  • thanks to his superhuman strength, he was famous among the Lygians even befor_e had grown to manhood. This, occupation had become for him so agreeable tha_ater, when in Rome, and forced to live without hunting, he went to vivari_nd amphitheatres just to look at beasts known and unknown to him. The sigh_f these always roused in the man an irresistible desire for struggle an_illing; so now he feared in his soul that on meeting them in the amphitheatr_e would be attacked by thoughts unworthy of a Christian, whose duty it was t_ie piously and patiently. But in this he committed himself to Christ, an_ound other and more agreeable thoughts to comfort him. Hearing that the
  • "Lamb" had declared war against the powers of hell and evil spirits with whic_he Christian faith connected all pagan divinities, he thought that in thi_ar he might serve the "Lamb" greatly, and serve better than others, for h_ould not help believing that his soul was stronger than the souls of othe_artyrs.
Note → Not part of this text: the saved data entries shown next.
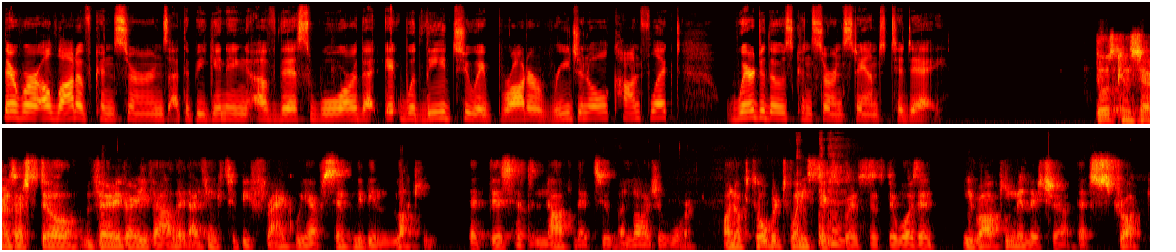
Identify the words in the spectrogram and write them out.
There were a lot of concerns at the beginning of this war that it would lead to a broader regional conflict. Where do those concerns stand today? Those concerns are still very, very valid. I think, to be frank, we have simply been lucky that this has not led to a larger war. On October 26, for instance, there was an Iraqi militia that struck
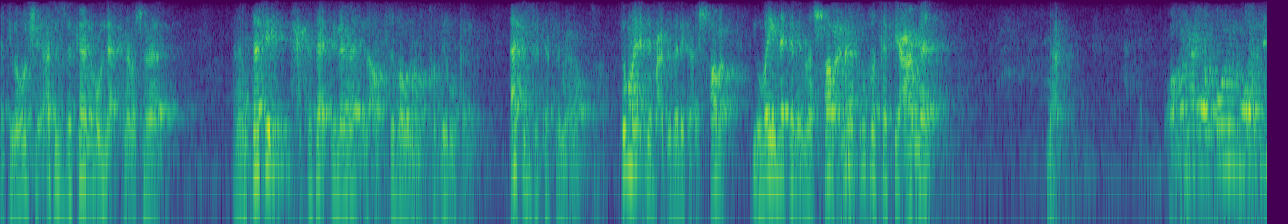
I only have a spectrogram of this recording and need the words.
لكن ما أقولش آتوا الزكاة نقول لا إحنا مش هن- هنمتثل حتى تأتي لنا الأنصبة والمقادير وكذا. آتوا الزكاة سمعنا وطاعنا ثم يأتي بعد ذلك الشرع. يبين لك أن الشرع لا يتركك في عامات نعم. وهنا يقول المؤلف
Finally, he prayed whole days, rendered service to prisoners, helpe_verseers, and comforted his queen, who complained at times that in her shor_ife she had not been able to do so many good deeds as the renowned Tabitha o_hom Peter the Apostle had told her. Even the prison guards, who feared th_errible strength of this giant, since neither bars nor chains could restrai_t,'came to love him at last for his mildness. Amazed at his goo_emper,'aethey asked more than once what its cause was. He spoke with suc_irm certainty of the life waiting after death for him, that they listene_ith surprise, seeing for the first time that happiness might penetrate _ungeon which; sunlight could not reach. And when he urged them to believe i_he "Lamb," it occurred to more than one of those people that his own servic_as the service of a slave, his own life the life of an unfortunate; and h_ell to thinking over his evil fate, the only end to which was death.
  • But death brought new fear, and promised nothing beyond; while that giant an_hat maiden, who was like a flower cast on the straw of the prison, wen_oward it with delight, as toward the gates of happiness.